Biden’s campaign, in an email to supporters, said it had topped 3 million online contributions in the second quarter, “double the amount we received in the first quarter this year.” Based on individual donors disclosed in April and May, according to the Federal Elections Commission filings, that puts Biden’s individual donor number for June above 1.2 million, a big one-month leap for the former vice president amid economic and social turmoil.
“We know that June was a difficult time for many,” the Biden fundraising email continued.
Groups focused on criminal justice and the Black community — including Black Lives Matter and Color of Change — also saw an enormous influx in cash during the multi-week protests following Floyd’s death in Minneapolis. Totals raised by some nonprofits may not be available until later this month at the earliest, but IRS documents filed by ActBlue last month show the early effects of the surge that started in May. The IRS disclosure shows that Color of Change, for example, raised over $1.3 million via ActBlue in May after garnering just a few hundred thousand dollars from the service in the previous four months of the year.
The amount of money flowing into those Black-led groups is “revolutionary,” said Steve Phillips, a Democratic donor and the founder of Democracy in Color.
“There’s been a lot of gatekeepers – white gatekeepers – of big dollars that have been bypassed by all this small-dollar giving,” Phillips said. “It’s remarkable to watch mainstream philanthropy really become irrelevant in this moment.”
In the presidential campaign, Biden’s cash ballooned in June thanks, in part, to his featured headliners. In late June, Obama hit the virtual campaign trail alongside Biden, raising a combined $11 million from a pair of grassroots and high-dollar fundraisers. Biden has also leaned on former opponents for the Democratic presidential nomination, including current running mate options: In June, Sen. Elizabeth Warren helped him raise $6 million, while Sen. Kamala Harris brought in over $2 million from single events.

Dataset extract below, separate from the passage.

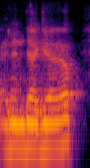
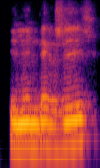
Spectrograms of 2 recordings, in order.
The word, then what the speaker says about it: Ellenberger: Henri Limbergé, alors, il y a plusieurs manières de prononcer son nom parce que c'est une famille qui a essaimé le monde entier. On peut dire Ellenberger, Ellenberger, Ellenberger.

Biden bundlers are already preparing to cover the costs for a presidential transition, too. Earlier this month, Biden formally launched a transition team, led by Delaware Sen. Ted Kaufman, a longtime Biden adviser.
A memo obtained by POLITICO showed that donors are soliciting $5,000 contributions, “to raise sufficient funds to prepare for a core transition team.” (The memo urged givers to keep the effort “quiet” so “we do not distract attention from the core task of winning the election.”) The New York Times first reported the transition fundraising overtures.
The financial machine boosting Biden stands in sharp contrast to his primary campaign, when he struggled to keep pace with Democratic rivals and had little digital fundraising infrastructure to lean on.
In recent weeks, the Biden campaign built out its small-dollar operation significantly, spending more than $9 million on Facebook ads in June, messaging that’s aimed at acquiring voters email addresses through petitions and direct donation appeals.
“They’ve definitely put the foot on the gas,” said Julia Rosen, a Democratic digital consultant who led digital strategy on Andrew Yang’s presidential campaign. “They were a very lean campaign to start, and they’ve added digital staff and they’re spending a lot more on Facebook and other properties.”